You might also want to work on your demeanor because it kind of sucks.

Unknown said...

Gentry has a noodle for an arm, too.

Anonymous said...

PT, 1st the O's are looking for a leftie; Dyson fits regardless of the pitching distribution in the AL East. 2nd would you rather have Gentry or Rickard or Santander? You pick; I'll accept your choice. They will likely keep Santander up until he can be optioned and then bring up Rickard/Gentry. 3rd, no one would accept Dyson as a full time player so I don't think what he wants makes any difference and he's going to get the same offer either way. 4th, the O's will probably keep 2 OFs, one C, and a Util IF. With Trumbo at DH that counts as 13 hitters vs 12 pitchers.

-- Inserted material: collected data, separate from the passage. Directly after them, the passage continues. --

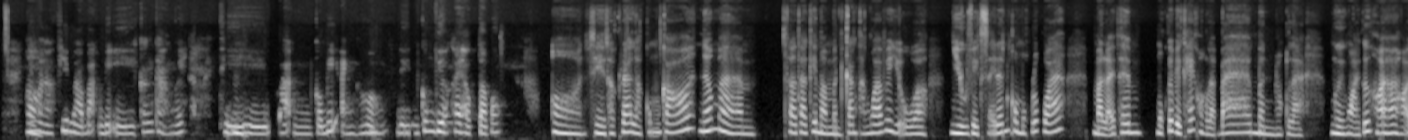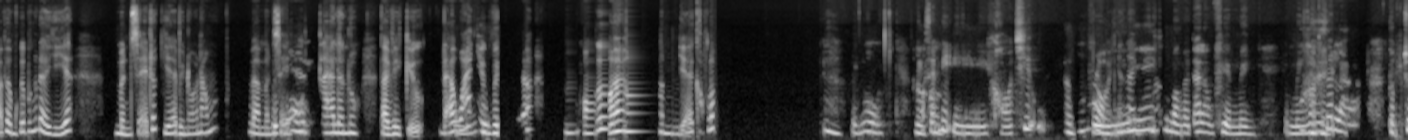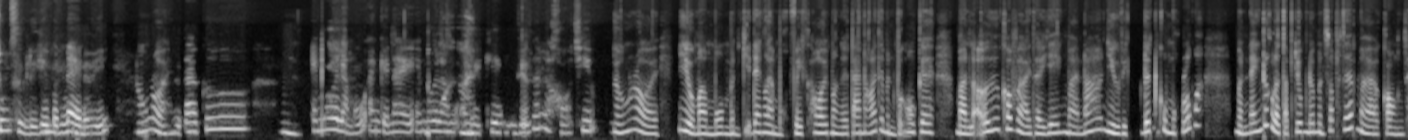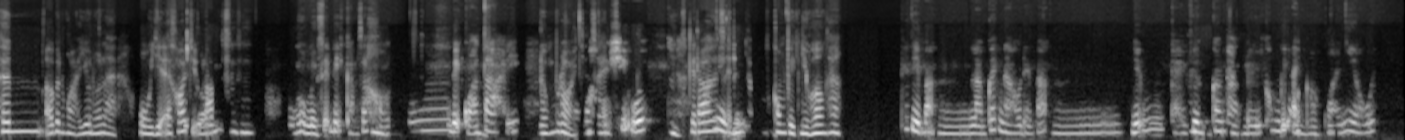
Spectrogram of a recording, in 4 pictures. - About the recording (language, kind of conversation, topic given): Vietnamese, unstructured, Bạn thường làm gì khi cảm thấy căng thẳng?
- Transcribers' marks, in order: tapping; distorted speech; other background noise; laughing while speaking: "Đúng rồi"; laughing while speaking: "Đúng rồi"; laugh; static; mechanical hum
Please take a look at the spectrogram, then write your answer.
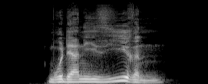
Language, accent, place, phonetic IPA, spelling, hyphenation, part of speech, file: German, Germany, Berlin, [modɛʁniˈziːʁən], modernisieren, mo‧der‧ni‧sie‧ren, verb, De-modernisieren.ogg
- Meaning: 1. to modernize 2. to modernize (chiefly in the context of renovation of one's facilities)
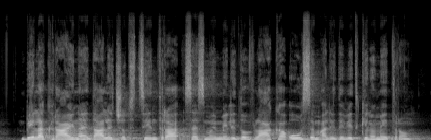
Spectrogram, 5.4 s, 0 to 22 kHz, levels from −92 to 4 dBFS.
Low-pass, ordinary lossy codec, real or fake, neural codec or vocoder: 19.8 kHz; none; fake; vocoder, 44.1 kHz, 128 mel bands every 256 samples, BigVGAN v2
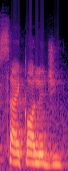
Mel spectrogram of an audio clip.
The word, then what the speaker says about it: psychology: Let's take psychology, P is silent.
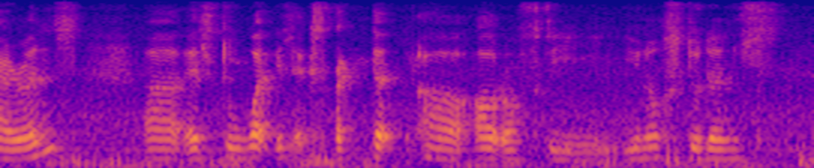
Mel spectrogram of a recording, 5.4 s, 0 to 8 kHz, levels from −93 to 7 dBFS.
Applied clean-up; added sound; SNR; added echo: none; none; none; none.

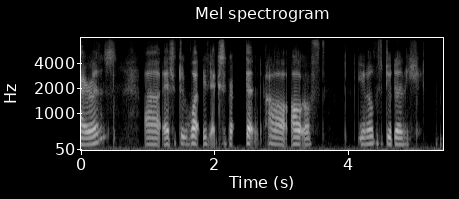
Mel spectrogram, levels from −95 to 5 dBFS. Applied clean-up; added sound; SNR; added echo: neural diffusion model UNIVERSE++.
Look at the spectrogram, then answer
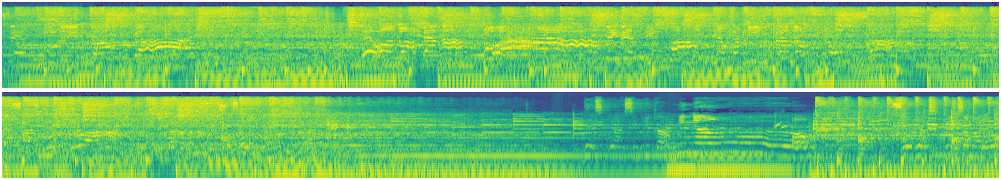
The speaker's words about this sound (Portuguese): Talento, ó, escuta aí a voz dela aqui no... Gritando no rock and roll.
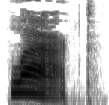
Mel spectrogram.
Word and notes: lacked: British English

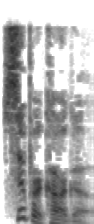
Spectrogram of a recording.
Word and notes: supercargo: British English

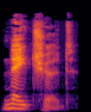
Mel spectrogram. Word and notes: natured: British English

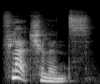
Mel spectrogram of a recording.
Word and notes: flatulence: British English

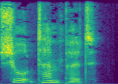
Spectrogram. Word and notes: short tempered: British English

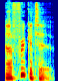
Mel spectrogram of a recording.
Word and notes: affricative: British English

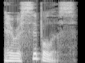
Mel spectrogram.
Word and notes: erysipelas: British English

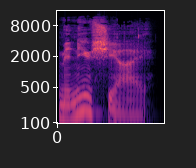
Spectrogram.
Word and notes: minutiae: British English

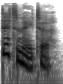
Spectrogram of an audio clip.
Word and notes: detonator: British English

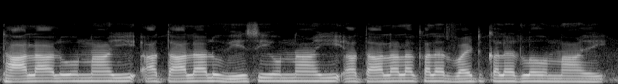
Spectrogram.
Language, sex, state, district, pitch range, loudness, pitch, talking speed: Telugu, male, Telangana, Mahabubabad, 135-150 Hz, -16 LUFS, 145 Hz, 125 wpm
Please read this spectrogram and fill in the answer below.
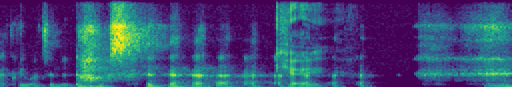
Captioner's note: chuckles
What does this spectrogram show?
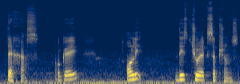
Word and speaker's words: Texas: are Mexico and Texas, which in Spanish are pronounced especially as Mexico, Texas, okay, with the aspirating phoneme, which is equivalent to an English H. Mexico, Texas, okay?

If Trumbo can learn to be a DH, it wouldn't be that bad to keep him. Except that trading him may bring more value back in reduced salary rqmts and some sort of marginal major leaguer or prospect. You wanna trade Trumbo for Markakis?

Jon Shepherd said...

Gentry throws an easy 92 off the mound. He kill rare is twice the average for CF and three times the average for LF.

Maybe you saw him throw off balance.

Pip said...

Roger, please don't misunderstand.
I LIKE Dyson, despite all that 2014 ALCS nonsense.
My only concern is 1) he won't take a contract to be a platoon player, and as a full-time starter his offensive flaws would be a problem. 2) getting him to willingly platoon would cost much more.
3) the roster is clumsily constructed and Buck will have to seriously consider an 8-man bullpen because the rotation will be so bad.
That means we won't have the luxury of multiple platoons, and we have to keep Jones, Mancini, and Santander, which leaves room for only one additional OF.
I'd be happy to put up with the crowding if Dyson can be had for a reasonable amount, but I think he's going to cost too much.
I'm not at all saying our current options are more palatable: one of my biggest screams against Dan is that he is neither proactive nor far-seeing, so he neither anticipates nor prepares for needs.
However, not spending money at all is preferable to wasting it.

Pip said...

PS I would be thrilled to trade Trumbo for Markakis

Unknown said...

Sorry Jon, I'm a big fan of yours, I didn't mean to be insulting. Rather I am aware that there is considerable heterogeneity to what constitutes a sports hernia and the outcomes you can expect from surgeries. A lot of people feel that the diagnosis is often not correctly applied with some feeling the majority of cases probably don't even have a hernia. Just a bit of a pet peeve.

Please keep up the good work.